Whose Development?: Hegemonization of Resources as Eco-cultural Threat in Mahasweta Devi's Imaginary Maps

  • Renu Bhadola Dangwal


The most prominent concern of thecritics of the new literature has been to assess the
process of development, bring about the discrepancies behind them and also to provide more
tangible alternatives. Much of such literature as written after eighties tends to see this
development as "little more than a disguised form of neocolonialism, a vast technocratic
apparatus designed primarily to serve the economic and political interest of the west"
(Huggan and Tiffin 29). Mahasweta Devi emphasizes on the unprecedented ecological
destruction in the country, particularly after independence and measures the true nature of
development behind its more glorified achievements. Her work demonstrates how the notion
of development has been used as an apparatus to control natural resources without
considering the variables linked with it. She not only speaks of the ecology in terms of the
threat caused to vital resources like land, water, forest but also voices out loudly the ethnic
and cultural crises emerged out of this. This she does by bringing out the predicament of
those indigenous and impoverished human beings, who much like their fellow extinct
species, struggle to survive amid this ecological apocalypse. As Devi, who is the most
vehement critic of the profligate use of natural resources and commercial mode of
development, traces the life of her characters and situations of their life in her works like
Imaginary Maps, The Book of the Hunter, Old Women, Bait, and Dust on the Road, the sociopolitically structured hegemonic power-nexus becomes visible, lurking down the surface. The
present paper aims to analyze Devi's appraisal of ecological development by making myopic
examination of the life of tribes and dispossessed labour class as depicted in her most famous
work Imaginary Maps.

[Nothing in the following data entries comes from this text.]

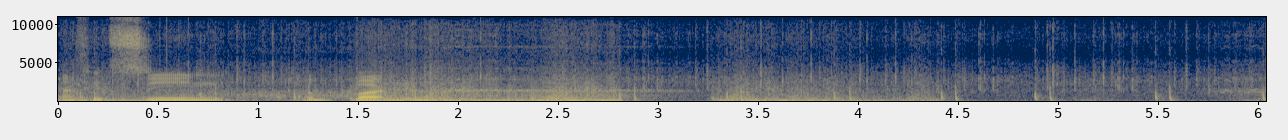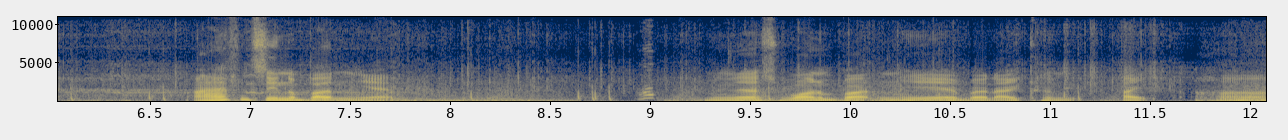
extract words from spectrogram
I haven't seen a button. I haven't seen a button yet. I mean, there's one button here, but I couldn't... I... Huh?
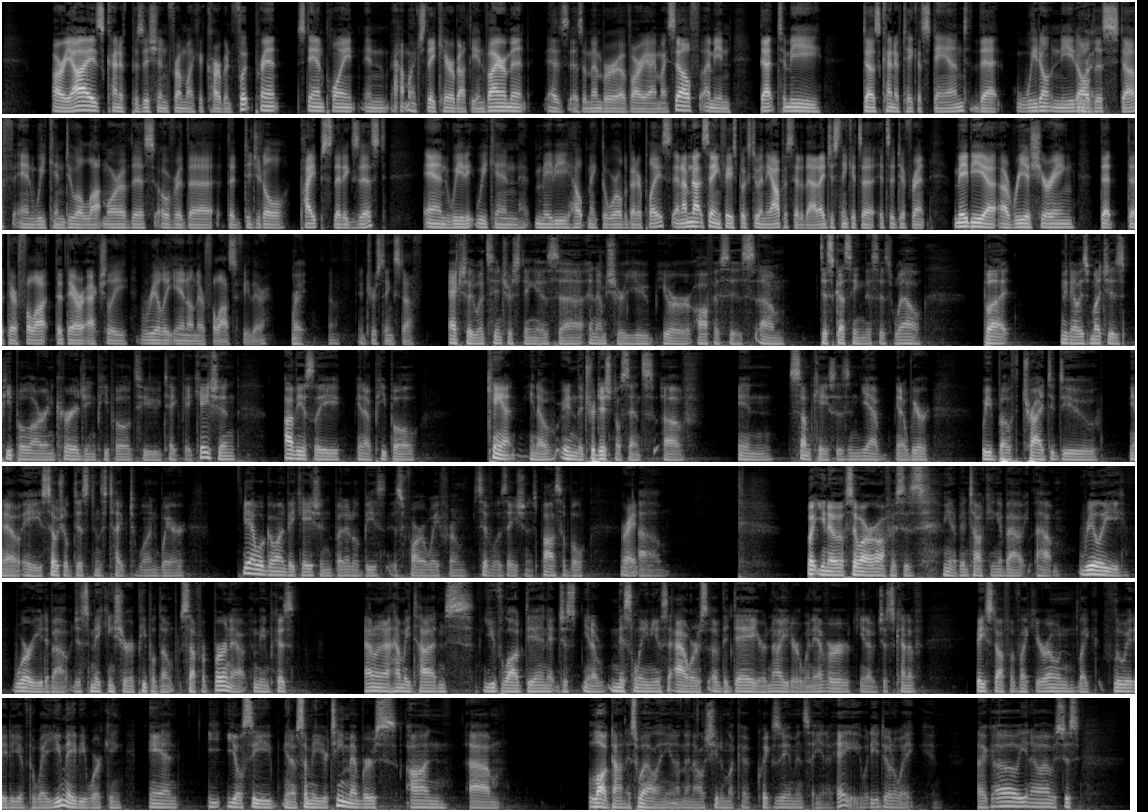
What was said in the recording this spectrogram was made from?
rei's kind of position from like a carbon footprint standpoint and how much they care about the environment as as a member of rei myself. I mean that to me does kind of take a stand that we don't need all Right. this stuff and we can do a lot more of this over the the digital pipes that exist. And we we can maybe help make the world a better place. And i'm not saying facebook's doing the opposite of that. I just think it's a it's a different maybe a, a reassuring that that they're philo- that they are actually really in on their philosophy there. Right. so, interesting stuff. Actually, what's interesting is, uh, and I'm sure you your office is um, discussing this as well, but you know, as much as people are encouraging people to take vacation, obviously, you know, people can't, you know, in the traditional sense of in some cases, and yeah, you know, we're we've both tried to do, you know, a social distance type to one where yeah, we'll go on vacation, but it'll be as far away from civilization as possible. right Um, but you know, so our office has you know been talking about um, really worried about just making sure people don't suffer burnout. I mean, because I don't know how many times you've logged in at just you know miscellaneous hours of the day or night or whenever you know just kind of based off of like your own like fluidity of the way you may be working. And you'll see you know some of your team members on um logged on as well. And you know and then I'll shoot them like a quick zoom and say you know hey what are you doing awake? And like oh you know I was just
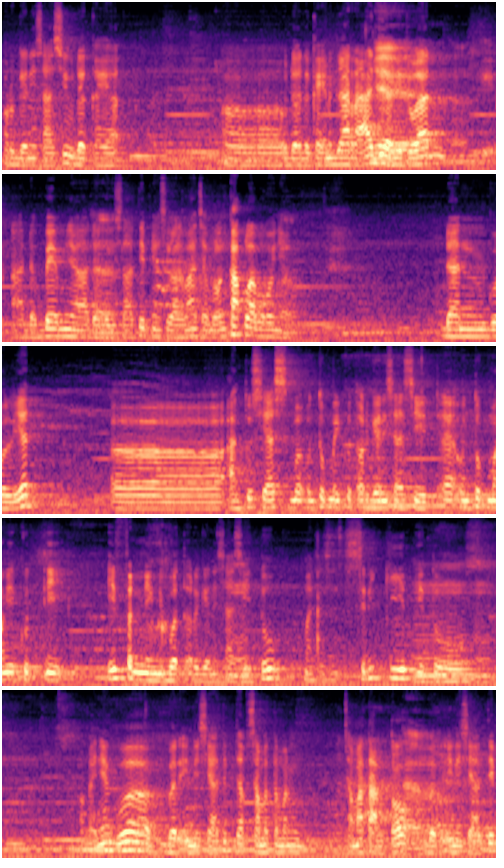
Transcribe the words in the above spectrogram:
organisasi udah kayak eh, udah ada kayak negara aja Iya, gitu iya. kan ada BEM-nya, ada Iya. legislatifnya segala macam lengkap lah pokoknya dan gue lihat eh, antusiasme untuk mengikut organisasi eh, untuk mengikuti event yang dibuat organisasi Hmm. itu masih sedikit gitu Hmm. makanya gue berinisiatif sama teman sama Tanto Ah. berinisiatif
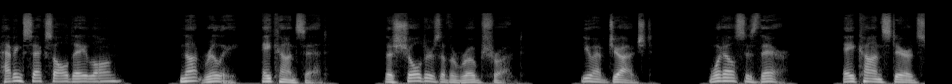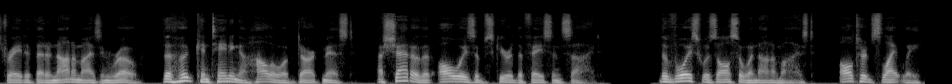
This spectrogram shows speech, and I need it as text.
having sex all day long? Not really, Akon said. The shoulders of the robe shrugged. You have judged. What else is there? Akon stared straight at that anonymizing robe, the hood containing a hollow of dark mist, a shadow that always obscured the face inside. The voice was also anonymized, altered slightly,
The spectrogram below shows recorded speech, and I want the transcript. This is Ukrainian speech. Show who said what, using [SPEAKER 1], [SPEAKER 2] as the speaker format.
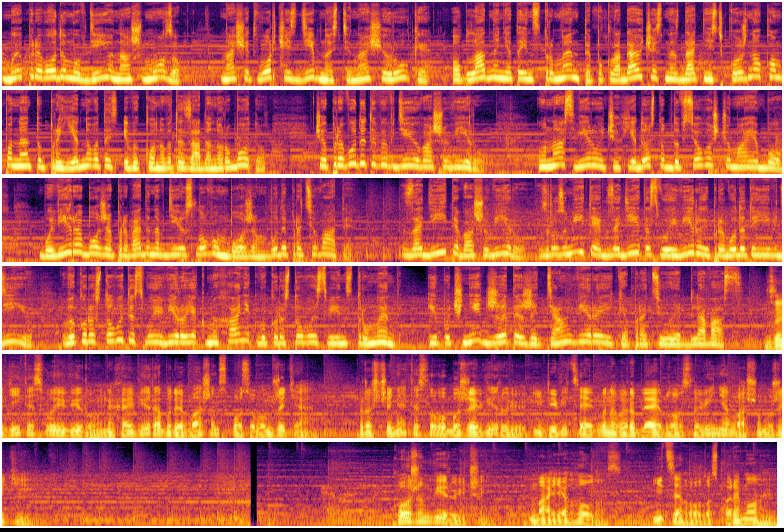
[SPEAKER 1] Ми приводимо в дію наш мозок, наші творчі здібності, наші руки, обладнання та інструменти, покладаючись на здатність кожного компоненту приєднуватись і виконувати задану роботу. Чи приводите ви в дію вашу віру? У нас, віруючих, є доступ до всього, що має Бог, бо віра Божа, приведена в дію Словом Божим, буде працювати. Задійте вашу віру, зрозумійте, як задіяти свою віру і приводити її в дію. Використовуйте свою віру як механік використовує свій інструмент і почніть жити життям віри, яке працює для вас.
[SPEAKER 2] Задійте свою віру, нехай віра буде вашим способом життя. Розчиняйте Слово Боже вірою і дивіться, як воно виробляє благословіння в вашому житті. Кожен віруючий має голос, і це голос перемоги.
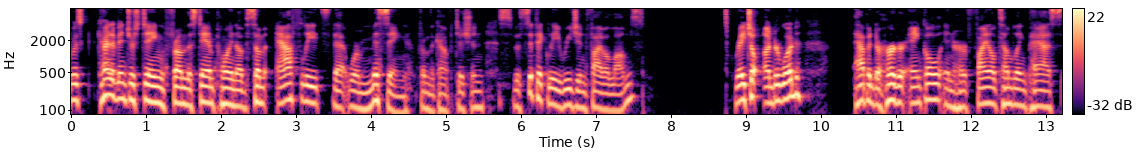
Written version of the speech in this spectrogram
was kind of interesting from the standpoint of some athletes that were missing from the competition, specifically Region 5 alums. Rachel Underwood happened to hurt her ankle in her final tumbling pass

How to Cite
DANGWAL, Renu Bhadola. Whose Development?: Hegemonization of Resources as Eco-cultural Threat in Mahasweta Devi's Imaginary Maps. IJELLH (International Journal of English Language, Literature in Humanities), [S.l.], v. 6, n. 2, p. 19, feb. 2018. ISSN 2321-7065. Available at: <http://ijellh.com/OJS/index.php/OJS/article/view/3156>. Date accessed: 18 mar. 2018.